It’s a good cut, too—a rib eye, carved thin but not so thin that it might be an allusion to Korean BBQ. The charred exterior gets a little diner-ish punch from the A1 mingling with a lustrous brown sauce. That’s one of five sauces winding through the menu, each contributing a different shading to the preparations they’re served with. That brown version on the steak adds a meaty heft to the pan-seared bok choy. The yellow sauce, a sly soubise of onions boosted with soy, harmonizes with the schmear of Dijon beside a crisp, golden schnitzel. It also rounds out the grilled corncobs sprinkled with parmesan and kochukaru powder and brings the perkiness of a vinaigrette to scored radicchio leaves and peaches. I like the green sauce just as much. The most garlicky of the bunch, it delivers a pleasing jolt to a stack of roasted top-on carrots. Yeah, I wish it didn’t reappear drizzled over a serving of raw radishes and a plate of grilled asparagus, but when Choi enhances its verdant tint with a hint of garlic butter, it renders a platter of tender broccoli florets almost illegally good.

Inevitably, with Choi the cooking comes back to richness; it’s as much a key part of his style as the multiclause sentence was for Henry James. Does the bowl of clams in a thick-as-chowder broth that’s been packed with garlic and crisp bacon need a barge of buttery herb-crusted garlic bread riding alongside? Perhaps not, but with effect building on effect, I won’t question the wisdom of this luxuriant rendition of Manilas. Ironically, when the taste for lushness is applied to simpler dishes, they can lose their vitality and become, well, kinda greasy. The burger is made with both beef and pork (so no red center in this patty); the cut side of the bun has been griddled in butter, and its dome has been brushed with more. I took a bite and thought I should pop a Coumadin right there. Instead of toasting the sourdough for the club sandwich, Choi appears to steep all three layers of bread in butter before browning them. It’s less than appealing to dig into the payload of mayo and bacon because there’s little to contrast with the turkey, tomato, and romaine when this puppy already relies so heavily on fat. Sagging with carbs but light on purpose, the thing neither gets you looking at the club sandwich in a new way nor seems to appreciate the logic of the original.

Of course, to even be talking about such a lunch counter standard in a restaurant offering an amber ’86 Schloss Schönborn riesling and a few remarkable vegetable creations like the chile-spiked Mexican corn does at least highlight Commisary’s reach. Does it represent a progression for Choi? The place is not really ambitious enough to qualify as that.

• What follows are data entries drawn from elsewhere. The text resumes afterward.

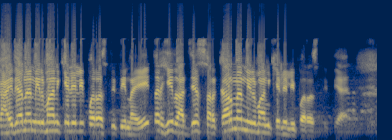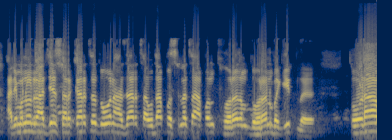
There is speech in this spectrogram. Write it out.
कायद्यानं निर्माण केलेली परिस्थिती नाही तर ही राज्य सरकारनं निर्माण केलेली परिस्थिती आहे. आणि म्हणून राज्य सरकारचं दोन हजार चौदा पासूनच आपण धोरण धोरण बघितलं. तोडा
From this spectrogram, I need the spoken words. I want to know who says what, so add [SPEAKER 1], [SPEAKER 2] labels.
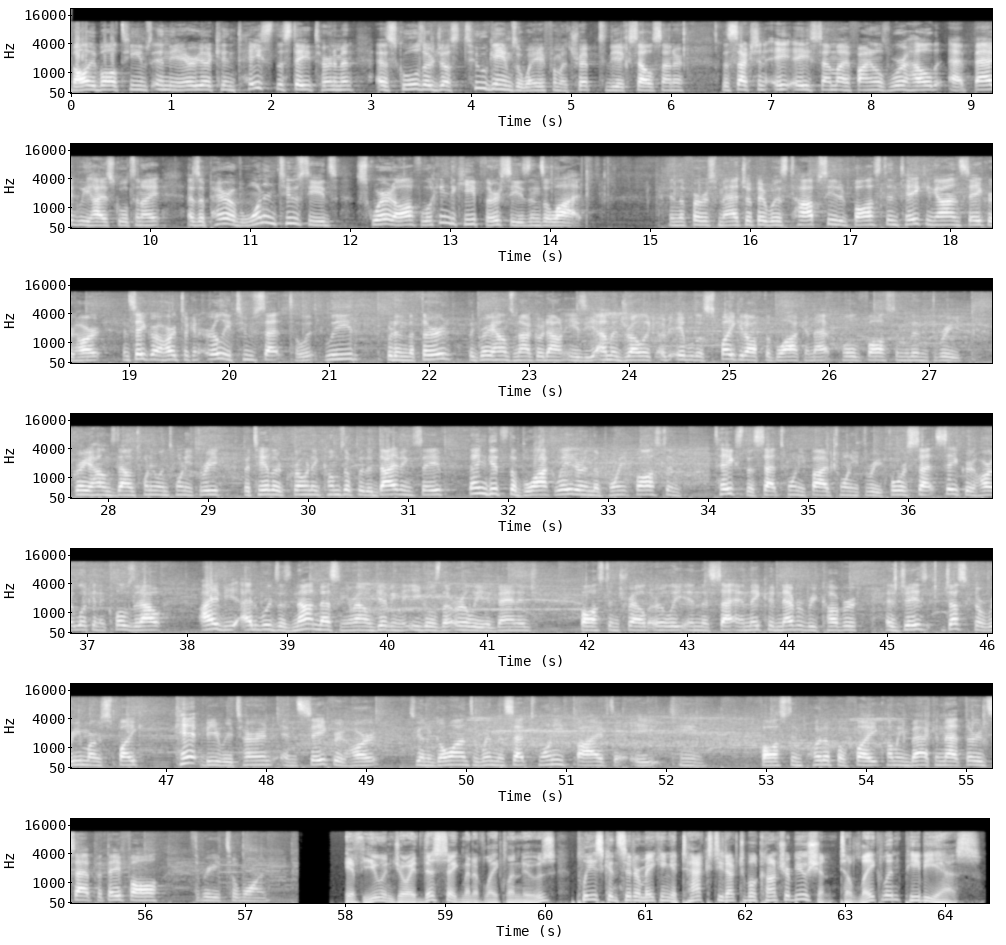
[SPEAKER 1] Volleyball teams in the area can taste the state tournament as schools are just two games away from a trip to the Xcel Center. The Section 8A semifinals were held at Bagley High School tonight as a pair of 1 and 2 seeds squared off looking to keep their seasons alive. In the first matchup, it was top-seeded Fosston taking on Sacred Heart, and Sacred Heart took an early two-set to lead, but in the third, the Greyhounds would not go down easy. Emma Drellick uh, able to spike it off the block, and that pulled Fosston within three. Greyhounds down 21-23, but Taylor Cronin comes up with a diving save, then gets the block later in the point. Fosston takes the set 25-23. Four set, Sacred Heart looking to close it out. Ivy Edwards is not messing around, giving the Eagles the early advantage. Fosston trailed early in the set and they could never recover as Jessica Remar's spike can't be returned and Sacred Heart is going to go on to win the set 25 to 18. Fosston put up a fight coming back in that third set, but they fall 3 to 1.
[SPEAKER 2] If you enjoyed this segment of Lakeland News, please consider making a tax-deductible contribution to Lakeland PBS.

Despite the waiter’s talk of hyssop syrup accompanying the sole dessert, what arrives is just a disk of meringue floating on custard and crowned with diced poached rhubarb. The creation is fine—even a nice, bright ending—but more than anything it leaves you thinking about Choi and how adaptable he is to any situation. Commissary is open all day, seven days a week, and it needs a vaguely gastronomic-sounding dessert built of easily assembled parts. Such calculations don’t appear to impinge on anyone’s mood in the dining room. People seem happy just to be here, in the middle of the city, at a restaurant run by one of the more famous names in food right now. There’s something energizing about riding down the elevator with skinny-jeaned Europeans chattering on their phones and stepping into the buzz of Wilshire after eating at a Roy Choi restaurant, even if this one is not his best.


Commissary

3515 Wilshire Blvd., Koreatown

Los Angeles magazine

Best dishes: Grilled corn on the cob, roasted carrots, deviled eggs, clams with garlic bread, shrimp cocktail, schnitzel, grilled rib eye

Drink: Short but interesting, off-kilter wine list; fruit-based cocktails

Atmosphere: Lively

Noise Level: Steady house music, but not uncomfortably loud

Kid Friendly? There are grilled cheese sandwiches and fries

Price Range: $8 (assorted vegetables) to $28 (rib eye)

Hours: Open daily, 7 a.m.-11 p.m.

Parking: Valet ($8, with validation)

Reservations: Recommended

Credit Cards: All major

Contact: 213-368-3030